This technique adds an extra layer of emotions for the audience to feel it. Most of the time, the character in this shot is amazed, and their face is full of surprise. This technique is used in all of his films. Along with the emphasis on childhood, struggles to survive, reflection shots, and long shots are the elements you will see in most of his movies.

Stanley Kubrick

Kubrick’s most famous trademark is the use of Symmetry composition i.e., one-point perspective and the infamous ‘Kubrick Stare’. Most of his movies contain scenes making use of this technique. He uses the exact center of the frame as a one-point perspective with everything else in the shot leading to that singular point. This technique leads the audience into action.

Whereas the ‘Kubrick Stare’ shows the power of the gaze and this technique is usually used to signify that the character is about to flip out.

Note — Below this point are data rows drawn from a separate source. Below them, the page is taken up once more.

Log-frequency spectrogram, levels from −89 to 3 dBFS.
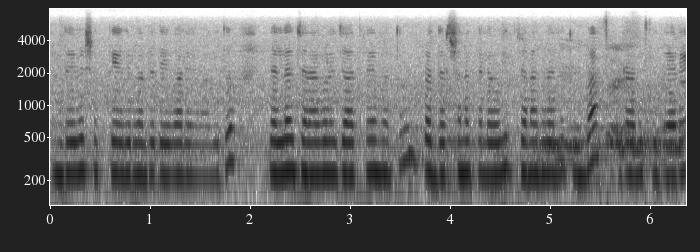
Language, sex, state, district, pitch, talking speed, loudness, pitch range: Kannada, female, Karnataka, Dakshina Kannada, 230 Hz, 105 wpm, -15 LUFS, 225-235 Hz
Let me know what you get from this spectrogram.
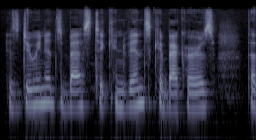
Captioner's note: speaking French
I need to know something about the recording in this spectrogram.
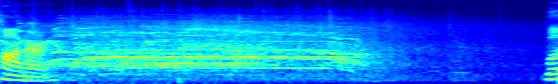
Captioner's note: audience cheers and applauds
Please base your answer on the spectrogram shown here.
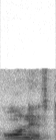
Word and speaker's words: honest: দেখো অনেস্ট, আমরা কিন্তু অনেস্ট অ দিয়ে উচ্চারণ করছি, ও দিয়ে, তাই এখানে অ্যান বসে।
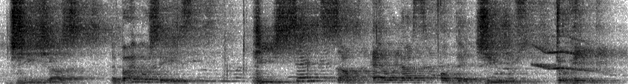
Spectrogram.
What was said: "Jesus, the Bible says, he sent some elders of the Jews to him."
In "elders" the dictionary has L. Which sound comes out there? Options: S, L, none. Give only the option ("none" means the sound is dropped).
L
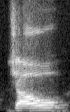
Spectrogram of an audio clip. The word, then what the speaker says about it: zhao: इसी तरीके से यहाँ भी ऐसे नहीं करना, यहाँ ये लफ्ज बनेगा ZHAO, चाओ, यानी चे की साउंड, चाओ, बोले जरा, चाओ चाओ।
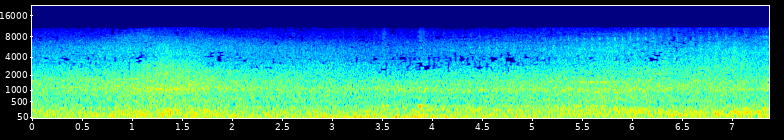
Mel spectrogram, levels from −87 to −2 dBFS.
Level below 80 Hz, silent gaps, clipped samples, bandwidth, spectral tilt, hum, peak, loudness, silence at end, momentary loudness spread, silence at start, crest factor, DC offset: -40 dBFS; none; under 0.1%; 11.5 kHz; -5 dB/octave; none; -16 dBFS; -31 LUFS; 0 s; 4 LU; 0 s; 16 dB; under 0.1%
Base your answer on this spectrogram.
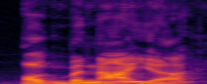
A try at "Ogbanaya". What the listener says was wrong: Obaniah. G is silent.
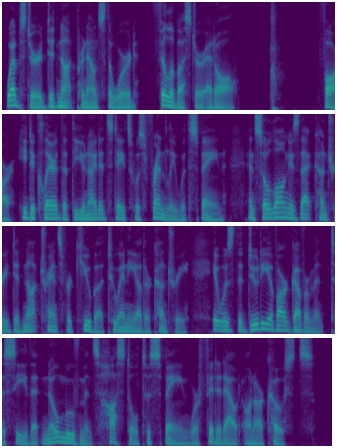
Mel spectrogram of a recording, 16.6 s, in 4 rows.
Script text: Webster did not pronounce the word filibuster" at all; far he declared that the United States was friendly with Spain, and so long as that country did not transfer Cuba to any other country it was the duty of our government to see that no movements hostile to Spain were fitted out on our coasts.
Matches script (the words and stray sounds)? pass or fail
fail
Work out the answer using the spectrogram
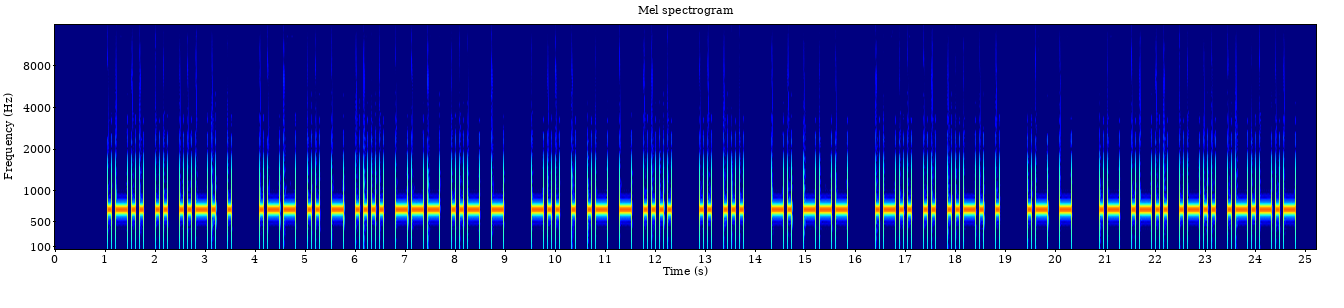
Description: Morse code, heard as a keyed tone, about 15 wpm, 700 Hz. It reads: LIFE WITHOUT DEATH IS NO LIFE AT ALL.
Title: Sentences from Top 1100 Words 15wpm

This is a shot with the character tilting his head down and eyes up beneath his eyebrows while smiling wildly. The main intent behind this technique is to draw the audience into the scene. Other than these two trademark techniques, long-tracking shots down hallways, rapidly changing camera-angles, and using bold colors are some of the trademark techniques that Stanley uses as a director.

These techniques serve as a testament to the directors’ creative vision and their ability to manipulate the cinematic language to tell their stories in a unique and captivating way. The distinctive techniques employed by renowned directors transcend stylistic choices. They act as powerful tools to shape the narrative, evoke emotions, and leave a lasting impression on the audience.

Written by- Shirsa Dasgupta | Edited by- Apurv Nayak